Requirement:
Each line of the material holding the word "write" must be identified and copied.

(Provided records)

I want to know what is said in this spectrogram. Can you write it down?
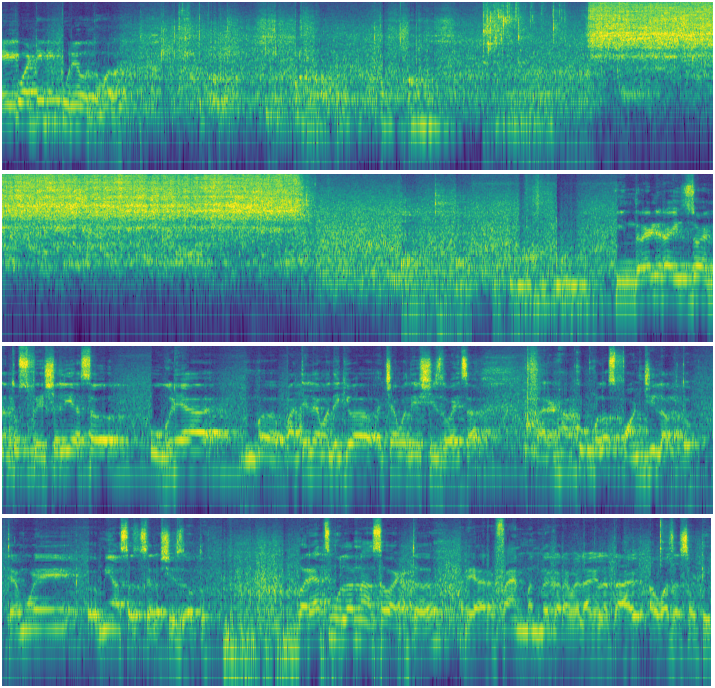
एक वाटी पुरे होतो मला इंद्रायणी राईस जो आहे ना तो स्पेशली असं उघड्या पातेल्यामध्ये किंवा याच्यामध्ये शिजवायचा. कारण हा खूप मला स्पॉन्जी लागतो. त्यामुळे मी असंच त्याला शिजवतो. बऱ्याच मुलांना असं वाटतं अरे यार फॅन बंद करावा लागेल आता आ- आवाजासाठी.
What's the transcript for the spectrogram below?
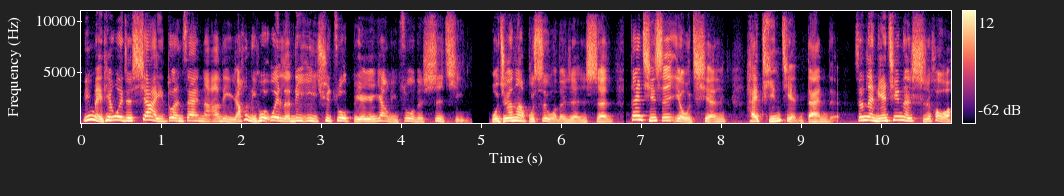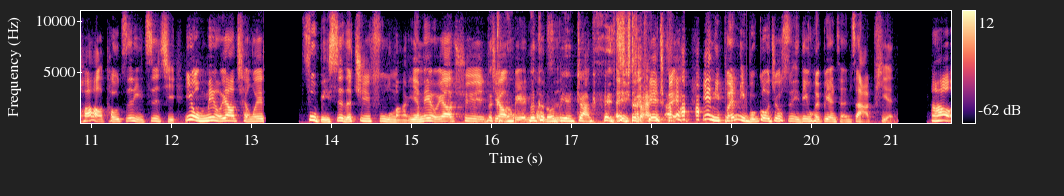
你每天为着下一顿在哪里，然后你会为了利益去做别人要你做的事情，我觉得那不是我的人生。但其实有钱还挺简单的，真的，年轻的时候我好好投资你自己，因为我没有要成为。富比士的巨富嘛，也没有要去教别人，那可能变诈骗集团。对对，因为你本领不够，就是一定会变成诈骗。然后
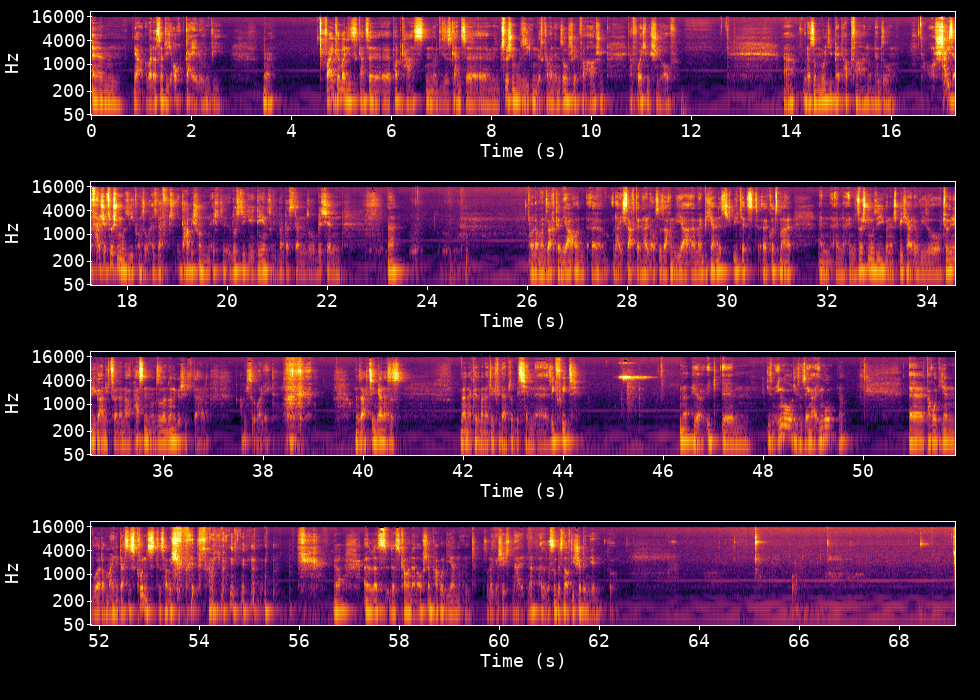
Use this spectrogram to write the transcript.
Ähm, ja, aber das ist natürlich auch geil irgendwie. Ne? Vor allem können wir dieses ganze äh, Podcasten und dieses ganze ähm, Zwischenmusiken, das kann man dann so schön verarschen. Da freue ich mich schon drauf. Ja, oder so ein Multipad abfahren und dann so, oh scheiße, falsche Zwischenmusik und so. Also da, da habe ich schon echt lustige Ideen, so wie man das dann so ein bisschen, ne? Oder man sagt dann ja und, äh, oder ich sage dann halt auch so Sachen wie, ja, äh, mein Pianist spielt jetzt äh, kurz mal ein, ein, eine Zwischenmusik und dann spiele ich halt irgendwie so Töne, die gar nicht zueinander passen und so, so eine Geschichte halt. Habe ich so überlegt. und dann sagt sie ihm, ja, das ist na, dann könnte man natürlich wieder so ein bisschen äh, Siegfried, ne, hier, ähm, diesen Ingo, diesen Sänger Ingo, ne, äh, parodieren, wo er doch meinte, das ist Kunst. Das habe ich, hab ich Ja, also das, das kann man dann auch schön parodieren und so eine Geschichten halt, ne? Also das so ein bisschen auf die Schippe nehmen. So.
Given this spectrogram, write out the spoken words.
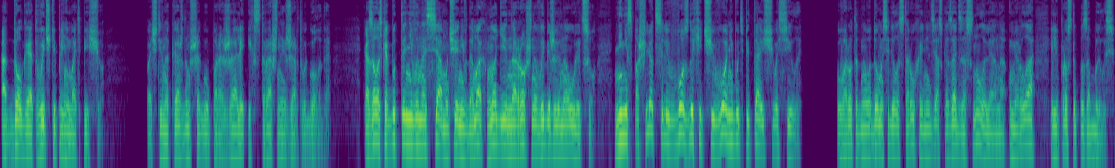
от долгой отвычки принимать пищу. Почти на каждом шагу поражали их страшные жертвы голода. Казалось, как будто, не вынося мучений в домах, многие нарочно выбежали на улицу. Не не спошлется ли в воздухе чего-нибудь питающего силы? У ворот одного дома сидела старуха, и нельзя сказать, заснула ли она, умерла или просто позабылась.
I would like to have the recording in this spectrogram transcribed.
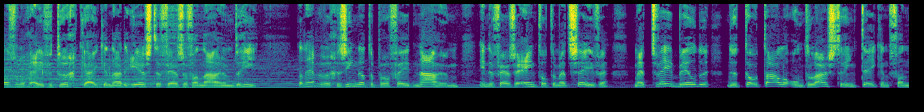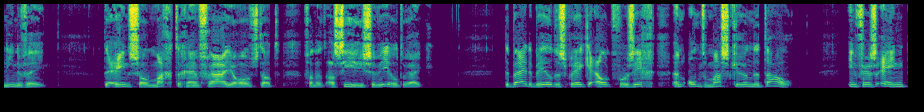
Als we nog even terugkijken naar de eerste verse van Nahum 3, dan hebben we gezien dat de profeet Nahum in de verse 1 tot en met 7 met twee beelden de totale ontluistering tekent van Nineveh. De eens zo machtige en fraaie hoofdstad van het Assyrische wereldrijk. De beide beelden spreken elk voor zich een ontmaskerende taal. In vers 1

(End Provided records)

Exercise result:
I want to know what is said in this spectrogram. Can you write it down?
Use this spectrogram to write the transcript.
Given this spectrogram, write out the spoken words.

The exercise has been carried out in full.